[Data excerpts]
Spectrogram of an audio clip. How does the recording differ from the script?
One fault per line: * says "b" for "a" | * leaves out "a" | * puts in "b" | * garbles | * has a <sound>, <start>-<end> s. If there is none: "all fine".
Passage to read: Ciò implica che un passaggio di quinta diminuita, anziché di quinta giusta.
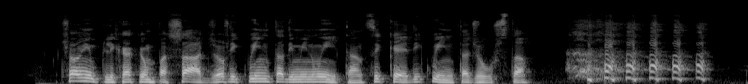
* has a laugh, 5.6-7.2 s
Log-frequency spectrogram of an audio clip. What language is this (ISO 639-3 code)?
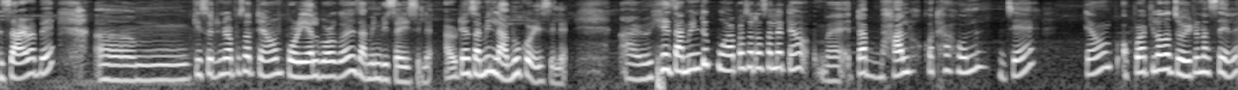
asm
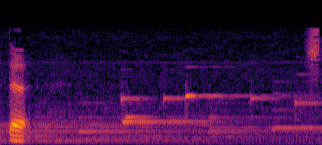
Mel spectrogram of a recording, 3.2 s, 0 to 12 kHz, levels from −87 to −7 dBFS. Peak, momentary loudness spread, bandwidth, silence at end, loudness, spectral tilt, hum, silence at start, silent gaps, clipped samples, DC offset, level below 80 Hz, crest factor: -14 dBFS; 15 LU; 6.2 kHz; 0 s; -40 LUFS; -3.5 dB/octave; 60 Hz at -65 dBFS; 0 s; none; under 0.1%; under 0.1%; -70 dBFS; 26 dB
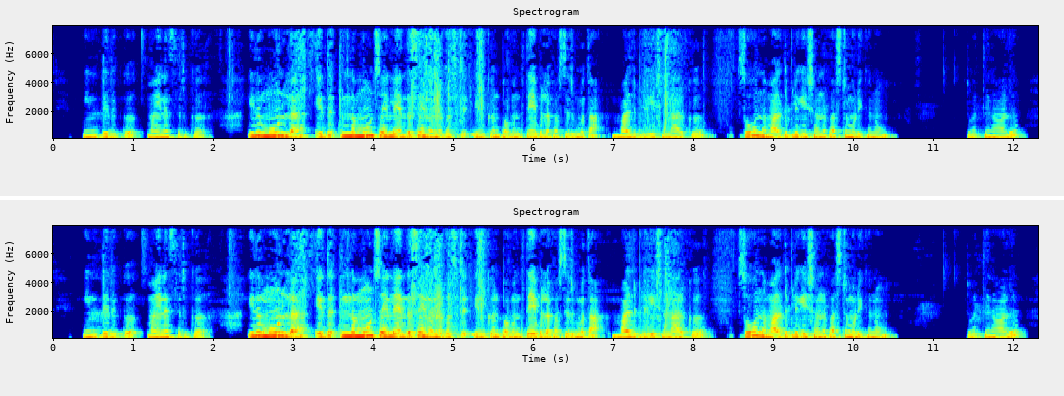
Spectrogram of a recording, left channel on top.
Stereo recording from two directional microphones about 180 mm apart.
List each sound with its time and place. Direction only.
0.4 s speech: 35° left (ahead or behind)
11.4 s speech: 35° left (ahead or behind)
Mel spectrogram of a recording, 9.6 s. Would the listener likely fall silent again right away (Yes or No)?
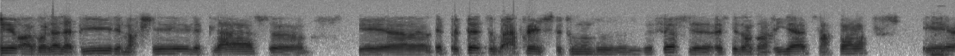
Yes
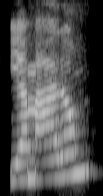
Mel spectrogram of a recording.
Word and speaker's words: amaram: E amaram, a gente não põe um O. Tanto que alguns, quando estão começando a aprender a escrever, amaram, escreve com A tio, né? A mesma coisa. A gente não grafa, mas a pronúncia diz que é um ditongo nasal.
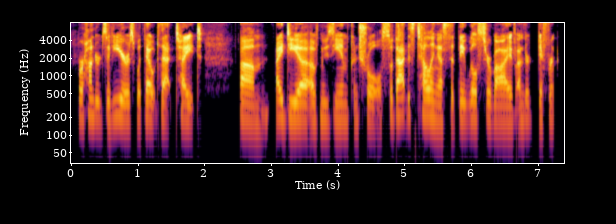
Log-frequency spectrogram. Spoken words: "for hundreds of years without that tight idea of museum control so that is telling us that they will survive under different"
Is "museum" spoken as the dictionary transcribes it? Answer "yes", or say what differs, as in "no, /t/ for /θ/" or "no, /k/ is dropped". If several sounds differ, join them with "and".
yes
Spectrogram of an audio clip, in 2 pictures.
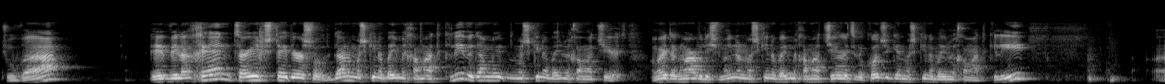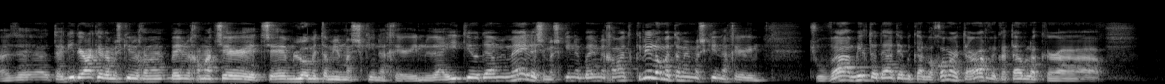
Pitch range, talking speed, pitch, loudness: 120-170 Hz, 160 wpm, 140 Hz, -19 LUFS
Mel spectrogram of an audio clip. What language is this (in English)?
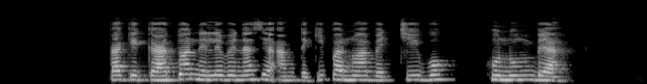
Yaqui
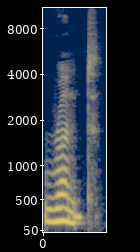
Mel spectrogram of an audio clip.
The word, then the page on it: runt: American English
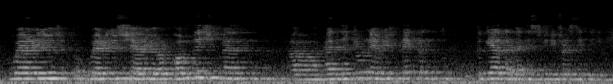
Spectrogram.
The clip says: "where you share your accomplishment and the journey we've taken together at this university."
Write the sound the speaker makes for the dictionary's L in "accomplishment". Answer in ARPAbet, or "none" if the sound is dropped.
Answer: L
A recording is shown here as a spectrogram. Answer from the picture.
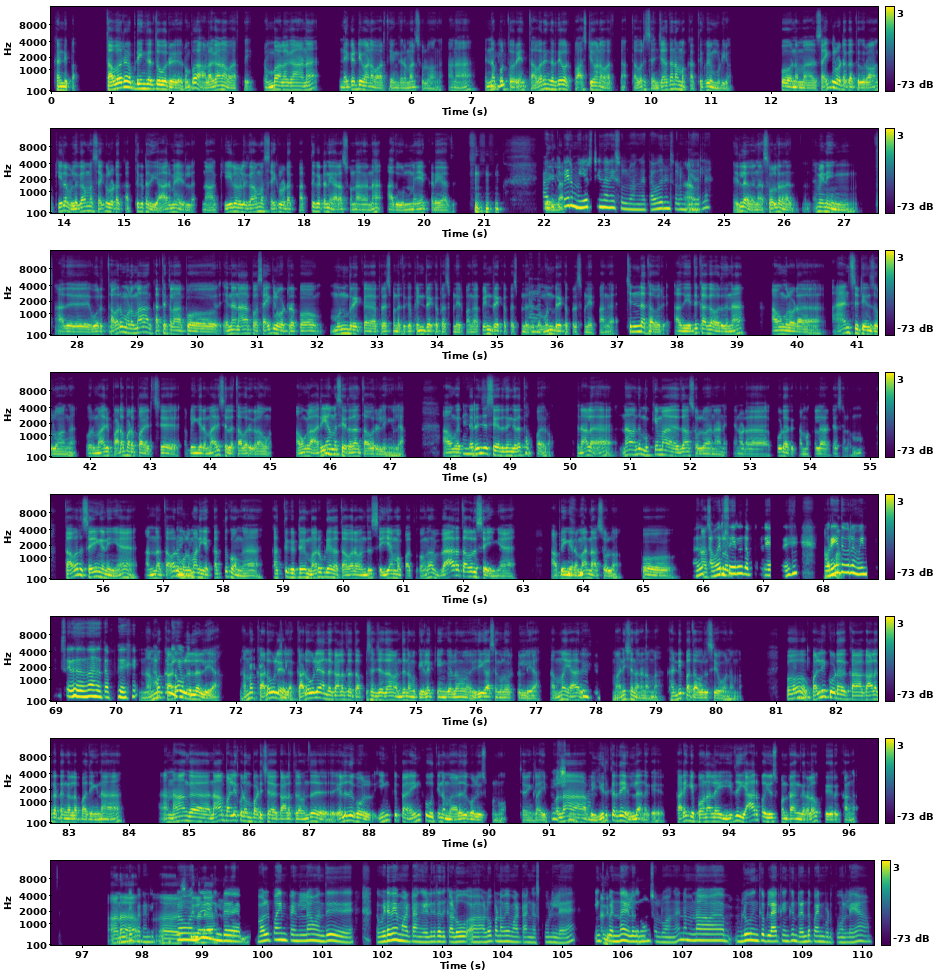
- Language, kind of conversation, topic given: Tamil, podcast, ஒரே மாதிரியான தவறுகளை மீண்டும் செய்யாமல் இருக்க, நீங்கள் என்ன மாற்றங்களைச் செய்தீர்கள்?
- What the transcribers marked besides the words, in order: in English: "நெகட்டிவ்வான"; in English: "பாசிட்டிவ்வான"; laugh; in English: "ஐ மீனிங்"; tsk; in English: "பிரஸ்"; in English: "பிரஸ்"; in English: "பிரஸ்"; in English: "பிரஸ்"; in English: "ஆன்சிட்டி"; chuckle; laughing while speaking: "அது தவறு செய்றது தப்பு கிடையாது … அப்ப நீங்க ஒத்"; unintelligible speech; other noise; in English: "யூஸ்"; in English: "யூஸ்"; in English: "பல் பாயிண்ட்"; other street noise; in English: "அலோ, அலோ"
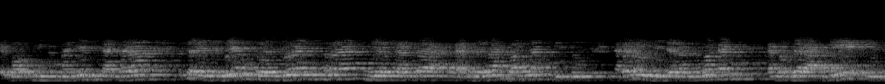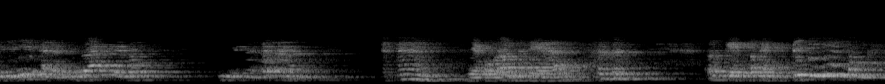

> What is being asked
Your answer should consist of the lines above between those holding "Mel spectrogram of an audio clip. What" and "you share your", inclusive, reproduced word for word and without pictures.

> Result for this exercise
Mel spectrogram of an audio clip. What language is this (in English)?
Yaqui
Mel spectrogram of an audio clip.
The word, then the page on it: runt: American English
Spectrogram.
The clip says: "where you share your accomplishment and the journey we've taken together at this university."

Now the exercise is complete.